Thomas Cole (18-1-1848) - The Voyage of Life (1842). Top: Childhood and Youth. Bottom: Manhood and Old Age oil painting
Thomas Cole (18-1-1848) - The Voyage of Life (1842). Top: Childhood and Youth. Bottom: Manhood and Old Age

These paintings are full of detail and are wonderful to look at, but I wanted a more modern representation and a different take, so I wondered how would I tackle the subject in my style.


This is the result:


  1. Innocence

voyage of life innocence oil on canvas
R.A.Holland - "Innocence" (2022), oil on canvas, 40x40cm

The blabbing baby that delights everyone, is showered with soft toys, cuddly blankets and for the more ambitious parents, educational toys. And never forget the noisy toys, filled with garish sounds, those that are powered by batteries that suddenly disappear.


2. Invincibility

invincibility broken arm oil on canvas teenager
R.A.Holland - "Invincibility" (2022), oil on canvas, 40x40cm 🚲💪

I wrote something of a poem to go with this painting. Those years growing up thinking nothing can destroy you while you are constantly hormonal and all emotions are heightened and everything is a disaster, but you still feel invincible.


Growing-up is tough.

Being a teenager is tough.

You want to be seen,

You want to be invisible

You want to belong

You want to pull away

You want company

You want to be left alone

Scream, shout, cry

You are a mess

You spend hours in front of a mirror

You want to be perfect

You have to be perfect

It. Is. Never. Ending.

Growing up is tough.

But you hope everything gets better.

You hope to survive it.

You make yourself invincible.

You hope to be a grown-up soon.

(R. A. Holland)


3. Busyness

busy tugged pulled arms oil painting
R.A.Holland - "Busyness" (2022), oil on canvas, 40x40cm

What is adulthood but a tug of war between obligations, resting, having fun, spending time with friends and family and sometimes just wanting to spend the entire weekend in bed, asleep, because you are exhausted.


Do you ever feel overstretched?

Torn between must and want?

People telling you what you should do/have, now that you're a grown-up?

That idea that if you are keeping busy, you MUST be achieving something?

Even if it leaves you so exhausted, you want to spend the entire weekend asleep....

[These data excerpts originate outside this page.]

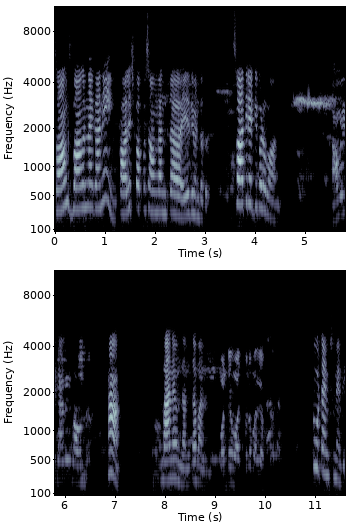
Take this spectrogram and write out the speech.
సాంగ్స్ బాగున్నాయి కానీ కాలేజ్ పాప సాంగ్ అంతా ఏది ఉండదు. స్వాతి రెడ్డి కూడా బాగుంది. కామెడీ టైమింగ్ బాగుందా? ఆ, బాగానే ఉంది అంతా బాగానే ఉంది. వన్ టైం వాచ్ కూడా మళ్ళీ వస్తారు టూ టైమ్స్ మేబీ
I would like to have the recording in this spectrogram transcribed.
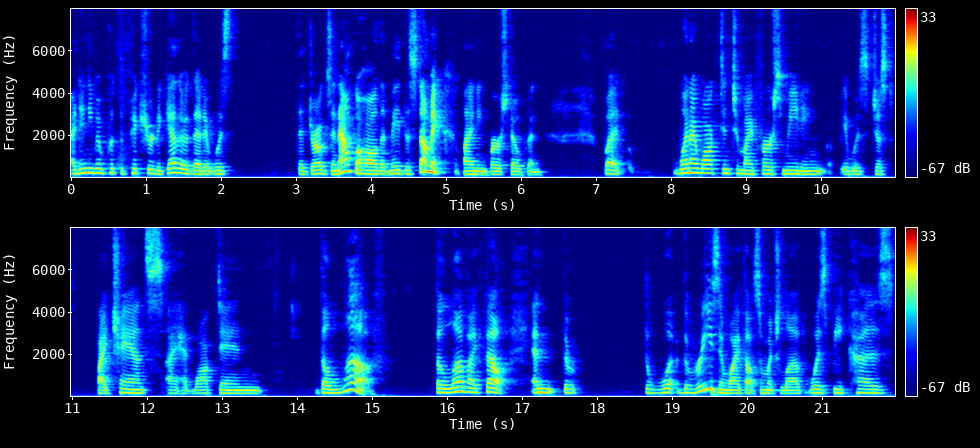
I didn't even put the picture together that it was the drugs and alcohol that made the stomach lining burst open. But when I walked into my first meeting, it was just by chance I had walked in, the love, the love I felt, and the the what the reason why I felt so much love was because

Then back to the grind.

Occasionally fitting in a holiday here and there, but trying to cram in all the fun activities to make up for lost time.

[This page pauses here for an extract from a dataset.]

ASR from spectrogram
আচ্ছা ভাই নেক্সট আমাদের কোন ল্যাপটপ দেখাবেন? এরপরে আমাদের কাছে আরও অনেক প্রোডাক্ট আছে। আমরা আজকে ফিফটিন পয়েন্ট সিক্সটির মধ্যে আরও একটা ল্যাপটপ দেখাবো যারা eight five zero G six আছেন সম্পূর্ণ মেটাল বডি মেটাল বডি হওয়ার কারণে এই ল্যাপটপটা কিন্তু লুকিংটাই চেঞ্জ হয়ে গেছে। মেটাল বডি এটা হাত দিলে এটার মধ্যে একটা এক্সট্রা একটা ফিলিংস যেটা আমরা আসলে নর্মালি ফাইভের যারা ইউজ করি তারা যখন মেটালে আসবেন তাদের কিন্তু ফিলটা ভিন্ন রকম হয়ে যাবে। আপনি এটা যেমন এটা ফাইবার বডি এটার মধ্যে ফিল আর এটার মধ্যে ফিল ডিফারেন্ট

Trying to learn how to balance work and life

This busyness is exhausting.


Each person deals with life as best as they can, and we also need to take care of our mental health. But adulthood is just dealing with all those curve balls life throws at you.


4. Transition and Harmony

old age oil painting
R.A.Holland - "Transition and Harmony" (2022), oil on canvas, 40x40cm

Thomas Cole paints Old Age and the person dying and going to heaven. Which I see as a bit extreme because in 2022, people are living longer, old age/retirement now takes up a longer period of a person's life.

At this stage, I know several pensioners who are travelling and doing all those things they couldn't while they were stuck in their 9-5 routine. Of course, not everyone can do that is they become ill, or don't have the financial stability to do so. But they still pursue hobbies and learn how to relax - whenever possible.

This painting, however, is inspired by those who surround me, and in this case, my grandmother.

We grew up with an Erythrina tree in our garden. And I always associated that tree with my Danish grandmother. The red sword like flowers made me associate it with Denmark and it's flag. My grandmother also told me stories of the very distinct four seasons in Denmark, something we didn't really have growing up in Brasil. How the woods would turn orange and red during Autumn. I was able to witness this in person when I lived near Copenhagen for 5 years.

I decided this final painting in the Voyage of Life should celebrate my grandmother, who turns 103yo on the 22nd of October. I asked my mother to take reference pictures of my grandmother's hands so that I could paint them.


This concludes my contemporary take on The Voyage of Life.